Profile of Millennial Women: The Future of Entrepreneurship in America

The National Women’s Business Council (NWBC) has released the ‘Profile of Millennial Women: The Future of Entrepreneurship in America’ identifying the characteristics of millennial women entrepreneurs and crafted a set of policy recommendations to foster business growth among this demographic.

Download Here

ByNWBC Council

Profile of Millennial Women: The Future of Entrepreneurship in America

The National Women’s Business Council has released the ‘Profile of Millennial Women: The Future of Entrepreneurship in America’ identifying the characteristics of millennial women entrepreneurs and crafted a set of policy recommendations to foster business growth among this demographic.

Click Here




















Download Full Report Here



ByNWBC Council

NWBC Celebrates Small Business Saturday

Whether it is eating turkey and stuffing on Thanksgiving, standing in enormous lines for the deals of Black Friday, or spending hours in front of the computer screen on Cyber Monday, the next few days will be bustling with consumer spending. This year, Small Business Saturday on November 24, 2018 is wedged between Black Friday and Cyber Monday. Created in 2010, Small Business Saturday recognizes the importance of entrepreneurs and small businesses in the community and encourages consumers to shop local.

Over the past eight years, the network of support for small businesses has grown tremendously. Every year, local Chambers of Commerce, business associations, and other small business champions join in on an effort to promote and encourage people to shop local on Small Business Saturday. The National Women’s Business Council (NWBC), the federal government’s only independent voice for women entrepreneurs, understands the importance of this day and has been committed to advocating for women-owned businesses for the past three decades. According to The State of Women-Owned Businesses Report, this year there are an estimated 12.3 million women owned firms in the U.S. accounting for 40% of all businesses. That means 4 out of every 10 businesses in the United States are now women-owned. Consumers should shop local women-owned firms on Small Business Saturday to ensure continued economic growth for women entrepreneurs.

After almost eight years of celebrating Small Business Saturday, consumers have invested about 85 billion dollars in small businesses, and these firms comprise 4.8 trillion dollars of the nation’s Gross Domestic Product according to the Small Business Economic Impact Study (AMEX). The study also found that when a consumer shops at a local business, an average of 67 cents per dollar stays within the local economy unlike an average of 43 cents for large corporations. Small businesses also employ many residents from the local community, thus increasing their community’s overall economic growth through higher profits and lower unemployment. Consumers’ local impact during the busy holiday shopping season can be a game changer. Further, every dollar spent at small businesses creates an additional 50 cents in local business activity as a result of employee spending and businesses purchasing local goods and services.

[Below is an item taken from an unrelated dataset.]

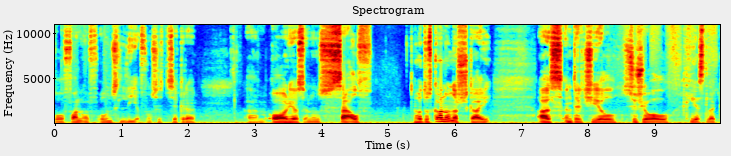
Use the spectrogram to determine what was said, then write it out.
waarvan of ons leef. Ons het sekere ehm um, areas in onsself wat ons kan onderskei as intellektueel, sosiaal, geestelik,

Although Small Business Saturday only occurs once a year, it is important to shop local all year round. Women across the country continue to break barriers and blaze trails in all industries, and NWBC encourages you to support the women pioneers in your business community. Shopping in your local community will increase revenue, create jobs, and ensure that the smaller ventures have a chance to compete in the larger market. On Small Business Saturday in 2017, the sales and foot traffic for local small businesses decreased. For this upcoming Small Business Saturday on November 24, 2018 consider all the positive benefits to your community.